So far, so good. Cooley has met Wood and no doubt found much to talk about.
The architecture of frontier churches was often put in the hands of itinerant carpenter–builders with little experience in the design of Episcopal churches for Anglo-Catholic services. What they often got were rude wood boxes without even proper liturgical orientation. So bishops like Robert Clarkson [remember him?] put out a call for eastern architects to volunteer their services in the interest of improving the quality of frontier architecture, the theory being one such church could serve as a model for others and raise the general quality of design. Bishop Clarkson did just that and employed Henry G. Harrison for the Gothic Revival cathedral at Omaha, Henry Rutgers Marshall for Bismarck, and Charles M. Burns for Sioux Falls. William Halsey Wood was also called into service, designing church in Kansas City, and the cathedral in Laramie, Wyoming, probably never visiting either site. There is evidence that Wood was also consulted on the cathedral in Boise, in addition to having designed St Margaret’s School for Girls there.
Fast forward to the 1890s. Dakota Territory had become two states but a sequence of bad winters and decimated both agricultural production and livestock. Those conditions were compounded by the Panic of 1893, one consequence being a downturn in population growth, so the construction of a proper cathedral in Fargo was delayed. In the meantime, however, Bishop Walker had consulted Halsey Wood on one of his eastern tours of fund raising. Wood provided a potential design — probably an unbuilt project for another client — but that was rejected for unknown reasons and, instead, a more conservative (and probably economical) design came from local architect George Hancock. Even that was beyond the budget, for Hancock’s original design in masonry was built in wood and painted red.
B. F. Cooley and William Halsey are both linked with me and my interests. So it was reassuring to discover that they were linked with one another, despite me. And they are both implicated in the Agincourt Project:
- WHW designed the second Fennimore County court house in 1888.
- WHW designed a house in Orange, NJ for C. S. French, a house that served as the basis for a doll house Anson built for his sister Claire in 1905.
- WHW design the Episcopal church at Mantoloking, NJ, which Anson and his family visited in the summer of 1912. Anson returned home and crafted a set of building block based on that church.
- The peripatetic Father B. F. Cooley made a six-month stop at Saint-Joseph-the-Carpenter on his return eastward.

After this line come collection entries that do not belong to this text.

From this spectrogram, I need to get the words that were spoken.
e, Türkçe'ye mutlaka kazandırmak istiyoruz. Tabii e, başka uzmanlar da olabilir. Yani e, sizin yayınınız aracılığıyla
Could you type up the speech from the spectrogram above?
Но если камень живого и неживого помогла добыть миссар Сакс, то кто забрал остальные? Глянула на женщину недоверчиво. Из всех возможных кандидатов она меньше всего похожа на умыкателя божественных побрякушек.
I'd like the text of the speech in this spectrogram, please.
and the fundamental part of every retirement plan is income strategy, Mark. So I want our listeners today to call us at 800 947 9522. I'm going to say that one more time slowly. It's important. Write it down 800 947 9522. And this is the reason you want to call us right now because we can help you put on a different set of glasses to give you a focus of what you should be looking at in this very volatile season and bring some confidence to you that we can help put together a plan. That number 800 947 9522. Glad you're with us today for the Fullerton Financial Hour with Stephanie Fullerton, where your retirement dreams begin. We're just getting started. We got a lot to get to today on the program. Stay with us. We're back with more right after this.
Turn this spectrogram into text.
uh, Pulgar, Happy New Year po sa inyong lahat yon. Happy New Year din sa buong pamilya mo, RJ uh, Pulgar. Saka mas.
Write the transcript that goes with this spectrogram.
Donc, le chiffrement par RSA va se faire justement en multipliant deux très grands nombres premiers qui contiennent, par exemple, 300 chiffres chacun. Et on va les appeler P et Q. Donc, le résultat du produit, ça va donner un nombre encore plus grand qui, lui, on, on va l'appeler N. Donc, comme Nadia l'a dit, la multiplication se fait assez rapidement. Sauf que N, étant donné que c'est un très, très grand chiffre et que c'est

[From the Community Collection, a public trust in Agincourt, Iowa]
P. Lacombe (dates unknown)
The Forum, Rome
oil on panel / 13.5 inches by 10.5 inches (unframed)

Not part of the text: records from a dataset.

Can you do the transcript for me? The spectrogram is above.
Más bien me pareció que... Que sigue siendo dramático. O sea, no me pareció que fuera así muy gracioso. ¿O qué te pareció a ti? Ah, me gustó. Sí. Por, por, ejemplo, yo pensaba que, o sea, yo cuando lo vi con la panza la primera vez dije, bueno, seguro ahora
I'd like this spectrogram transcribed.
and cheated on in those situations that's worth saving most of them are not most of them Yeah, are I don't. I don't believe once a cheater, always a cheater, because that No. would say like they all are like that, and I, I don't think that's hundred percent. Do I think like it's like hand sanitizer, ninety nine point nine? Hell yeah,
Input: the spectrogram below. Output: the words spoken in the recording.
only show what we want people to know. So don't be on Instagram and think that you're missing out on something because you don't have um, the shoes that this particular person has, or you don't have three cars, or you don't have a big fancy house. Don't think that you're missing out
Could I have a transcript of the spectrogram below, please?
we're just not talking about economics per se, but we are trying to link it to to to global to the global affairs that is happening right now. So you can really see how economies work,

Lacombe’s painting of the Forum in ancient Rome looks east toward the Colosseum, a view framed by the Arch of Septimus Severus. The columned fragment to the left of center is the Temple of Antoninus and Faustina.